A species indigenous to North America, shagbark hickory trees are widespread in the Eastern U.S. in zones 4 to 8. They are related to the pecan, another native American nut bearer. Although they can reach a height of 130 feet in some portions of their range, these popular nut trees often reach only about half that size. They grow in full to partial sun.
Shagbark Hickory Trees in the Landscape: Cultivars
Shagbark hickory trees are slow growers if left to their own devices, so you will need to cheat if you wish to plant one and harvest home-grown nuts from it sometime soon.
It would just take too long to enjoy a harvest if you tried raising seedlings from the wild. Nurseries who sell commercial cultivars do the cheating for you by employing grafting techniques that produce superior specimens. These cultivars can yield a harvest in as little as two to three years.
Examples of cultivars are 'Grainger,' 'Abundance' and 'Yoder.' Since their long taproots make the trees difficult to transplant, make sure the nursery from which you buy plants has a sensible guarantee policy.
Grimo Nut Nursery, an online merchant for shagbark hickory tree cultivars, advises us to give careful consideration in deciding between grafted trees or those produced from seed. Grimo says:
If one or two trees is being planted, consider the grafted tree. Grafted trees are produced to duplicate the selections that have the best flavor, production, cracking quality, and filling of the kernel.
Shagbark hickories are not grown exclusively for their nuts.
In fact, one could easily rank nut production only third among the reasons why homeowners might consider planting them, as explained below.
The attractive features of shagbark hickory trees include:
Shagbark hickories are deciduous and provide excellent fall foliage color.
In autumn their leaves turn a golden color -- richer than the yellows displayed by the maples.
"Shagbark" hickory trees derive their picturesque name from the interesting peeling bark they bear. This unusual bark juts out from one or both ends, curling outward. Even when the leaves are long gone from the deciduous trees in winter, this feature provides landscape interest.
The fragrant nut the trees bear is said to be the tastiest from any of the hickory nut trees.
Growing Shagbark Hickories
The scientific name of shagbark hickory nut trees is Carya ovata, which translates literally as, "the oval nut." Meanwhile, the word, "hickory" comes from the Algonquin, "pawcohiccora". The nuts were an important food source for the Algonquins.
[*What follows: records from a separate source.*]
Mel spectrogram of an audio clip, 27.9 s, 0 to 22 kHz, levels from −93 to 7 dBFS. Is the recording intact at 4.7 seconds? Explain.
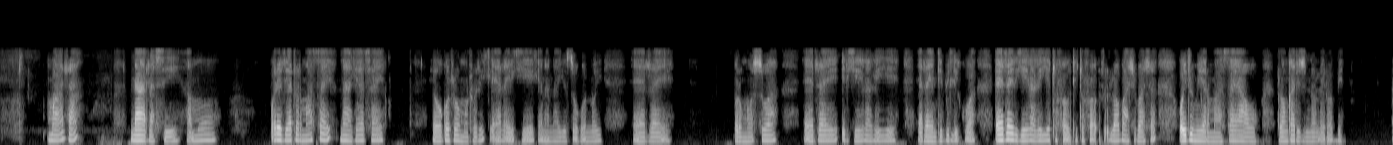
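No. At 4.7 seconds, as across the whole clip, the speech carries heavy damage from what is likely Nellymoser compression, consistent with a rate around 22 kbps. This Flash-era codec works on short blocks at a fixed, very low bit budget, so quieter bands receive no bits and are replaced with synthetic noise. The result is a rough, hissy halo around the speech and a smeared, underwater character, with nothing present above 5.3 kHz.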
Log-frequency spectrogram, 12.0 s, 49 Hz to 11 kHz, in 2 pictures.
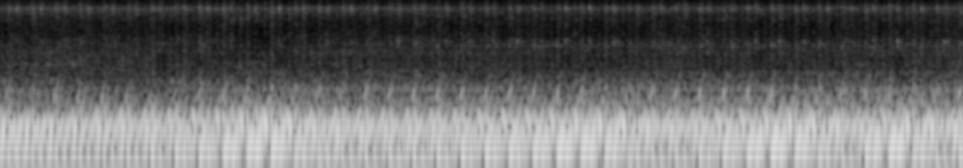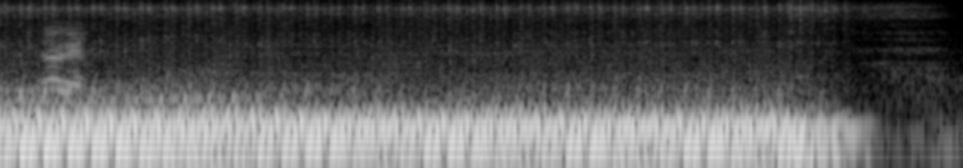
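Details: Nissan Z31 after a full fuel injector and fuel rail rebuild, first start with exhaust leaks: steady idle with an uneven, stumbling pulse about every third of a second, then shutdown; misfire persists, cause not yet found.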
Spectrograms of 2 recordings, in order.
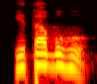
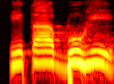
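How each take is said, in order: First: The final vowel is 'u'. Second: The final vowel is 'i'. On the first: The speaker calls it right. "Makanya tetap hu saja" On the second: The speaker calls it wrong. "nah itu berat diucapkan"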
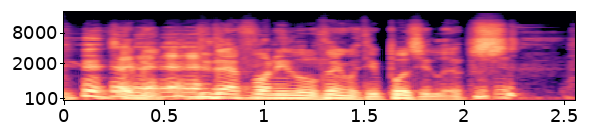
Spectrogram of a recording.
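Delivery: loud, high rock-and-roll idol voice. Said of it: "[name] used to talk to Forrest Gump".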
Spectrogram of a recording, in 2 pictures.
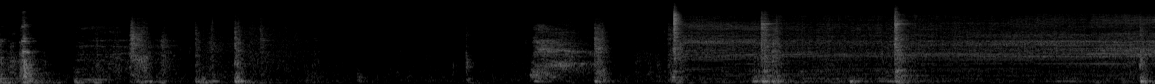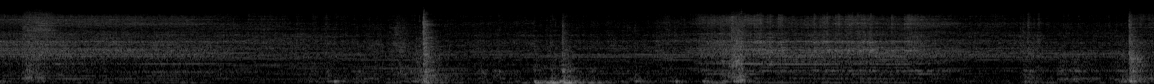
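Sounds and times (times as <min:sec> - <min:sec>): small electric motor running: 0:06.8 - 0:23.0.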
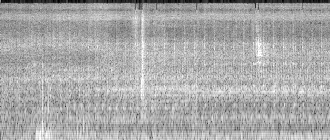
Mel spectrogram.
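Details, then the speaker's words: Maruti Suzuki Ertiga Smart Hybrid with morning white smoke, unstable RPM and engine knocking: uneven hunting idle with occasional hard knocks; fixed by servicing dirty fuel injectors, after which RPM held steady and the smoke stopped. "Smart hybrid Ertiga, morning black smoke, RPM problem, engine knocking."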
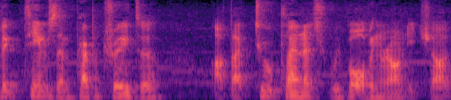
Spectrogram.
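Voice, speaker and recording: With music playing behind him, a man with a non-native accent talks at a moderate pace and medium pitch, his intonation fairly even. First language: not English. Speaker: tarot reader. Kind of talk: tarot reading monologue. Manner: casual, with filler words.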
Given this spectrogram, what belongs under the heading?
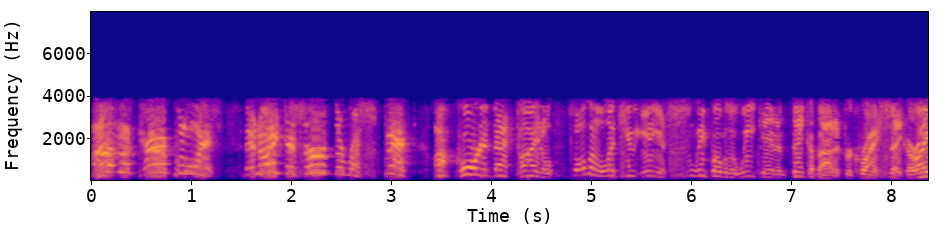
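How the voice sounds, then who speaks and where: Loud and extremely high-pitched, a man with an American accent talks at a fairly quick pace with very wide pitch swings over noticeable background noise. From Texas. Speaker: talk radio host. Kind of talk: talk radio monologue. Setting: studio. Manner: animated.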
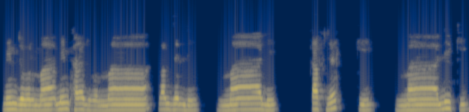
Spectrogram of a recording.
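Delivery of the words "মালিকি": মালিকি read slowly, মা held one alif long, লি কি quick; slow drawn-out reading. Shown as a demonstration. Teacher shows students how to read মালিকি, slow and drawn out. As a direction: stretch the মা in মালিকি, clip লি and কি. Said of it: "মাটা এক আলিফ টানতে হবে".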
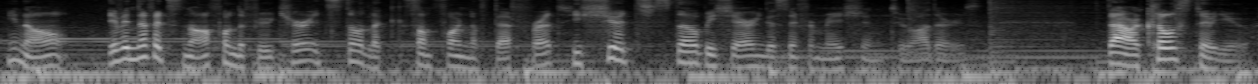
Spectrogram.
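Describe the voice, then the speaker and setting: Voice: medium pitch, big pitch swings, moderate pace. A let's play host giving casual, hesitant commentary on a visual novel, reading and translating the dialogue aloud. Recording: music playing behind the voice. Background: game background music with guitar.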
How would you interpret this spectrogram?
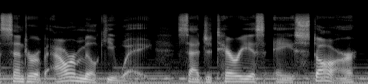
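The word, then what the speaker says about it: Sagittarius A*: The super massive black hole at the center of our Milky Way, Sagittarius A star, yes, that's pronounced a star because astronomers are fancy, weighs about 4 million suns.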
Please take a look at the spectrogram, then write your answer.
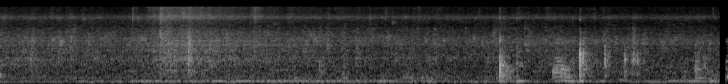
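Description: Chopped carrots sizzle steadily in a hot pan while being stirred, with scraping and spatula knocks growing more frequent toward the end; the frying is fairly quiet and close, with no talking.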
Along with plant selection, Grimo Nut Nursery provides detailed advice on planting and growing shagbark hickory nut trees. Their advice can be summarized as follows:
- Plant in spring.
- Grow them in a well-drained soil.
- Plant so that the root collar rests just below ground level.
- Fill the hole back in with topsoil, tamping it down as you proceed.
- Work right along: you don't want the roots to be lying around too long exposed to winds and the sun, which would cause them to dry out.
- Water after installation.
- "Prune the top about one fifth to promote vigor."
- Suppress all weed growth within a yard or so of your nut tree by mulching.
- "Generally two or more different cultivars are needed for cross-pollination."
Shagbark hickory nut trees are susceptible to some insect pests and diseases. The Connecticut Agricultural Experiment Station helps with the identification and solution of these problems.
Harvesting Hickory Nuts
When we speak of the fruit (nut) from shagbark hickory nut trees, we are really dealing with three parts:
- The husk.
- The hard outer shell under the husk.
- The meat of the nut within the hard outer shell.
Refrigerate or freeze the nut meat after you have removed it from the shells.
Do not try cracking the husk prematurely unless you are a glutton for hard work. Rather, wait for ripening in autumn.
Ripening begins in September and October. The green, leathery husk eventually turns brown and becomes more brittle. In fact, sometimes, when the nuts fall to the ground, the husks split open into four segments, allowing access to the nut within. Even then, you have still got the hard outer nutshell to crack. For this reason, some harvesters just wait until late autumn for all the nuts to fall.
Competing With Rodents for the Nut Harvest
This strategy presents a problem: rodents and other pests are fond of shagbark hickory nuts and may get to them before you do (after all, they have a lot of time on their paws). The following are some of the pests with which you may have to compete for the nut harvest:
- Red squirrels
- Gray squirrels
One solution: all of these critters can be trapped humanely with Havahart traps.
Other Uses: Additional Benefits of Growing These Famous Nut Trees
The wood of shagbark hickory nut trees is very hard, and it is used to make ax handles, baseball bats and other products that demand a tough lumber. The wood also makes for excellent firewood. When burnt, it gives off a fragrant smoke -- thus the popularity of hickory in the meat-curing process. More importantly for homeowners, shagbark hickory nut trees attract wildlife -- and not just the pests mentioned above. Some of the larger wild birds eat shagbark hickory nuts, including turkeys.